Here are a handful of points to consider:
- ROI always - always - accounts for both benefits and costs. In fact, ROI is measured as benefits weighed against the costs of producing these benefits.
- We begin with the end in mind. As an employer, what are you trying to accomplish with your recruitment in general and via social media in particular?
- The end in mind may be about hiring more enthusiastic, more capable staff who can raise levels of engagement and performance for the company.
- While ROI is mainly quantitative in nature, it is also non-quantitative or even experiential and perceptual. A manager, for example, wants to feel good about his or her hire.
- Clarifying the end in mind sets up not just the objectives but also the metrics for ROI. Next is to determine what it will take to realize the end and hit these objectives.
- How much will it cost to do what it will take, and what time, effort and resources are necessary as well? It isn't just about cold hard cash. It's also all that is in fact invested to gain those benefits.
- You may need to consult with your accounting colleagues, as they can draw on the right equations for calculating ROI.
- To emphasize, measuring ROI must be set up from the outset, and mustn't be an afterthought in the midst, say, of a social recruitment effort.
In Three Challenges of Return on Investment, I go into greater depth on ROI. So I invite you to read this article as well.
Monday, December 2, 2013
Erin Meyer, Adjunct Professor at INSEAD, speaks very knowledgeably and practically about cross-cultural management issues. She acknowledges the complexity of such issues and calls for a shift in thinking from cross-cultural to multi-cultural. To wit: In a global team, members from different cultures may perceive and experience particular individuals in a myriad of ways. They have a constellation of perceptions and experiences, then, that at times may align and resonate and at other times may collide and conflict. This is cultural relativity.

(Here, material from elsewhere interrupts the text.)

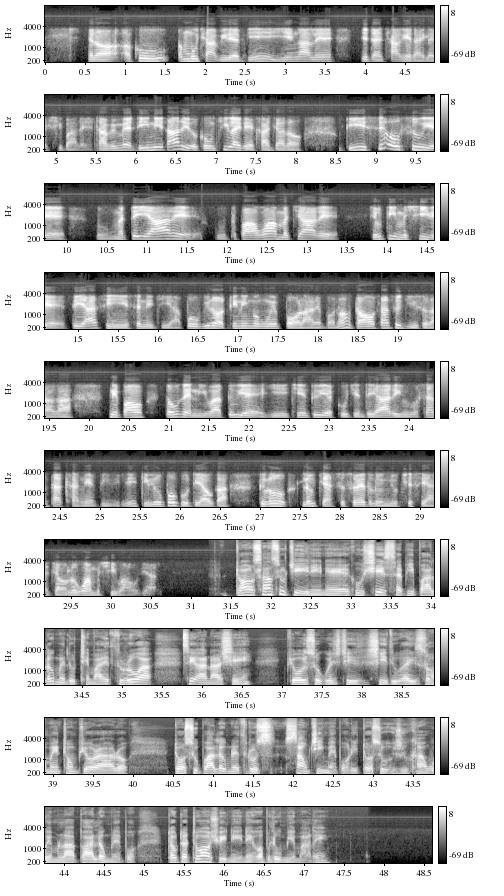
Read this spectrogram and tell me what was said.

My caution on Meyer's advice? Learn from her teaching and guidance, but realize that this is just a starting frame of reference. While research and analysis may surface trends or patterns in specific cultures, how individuals in those cultures actually think, behave and interact may be very different from such trends and patterns. In other words, her teaching and guidance do not preclude the need to understand particular individuals in your global team and to forge meaningful relationships with them.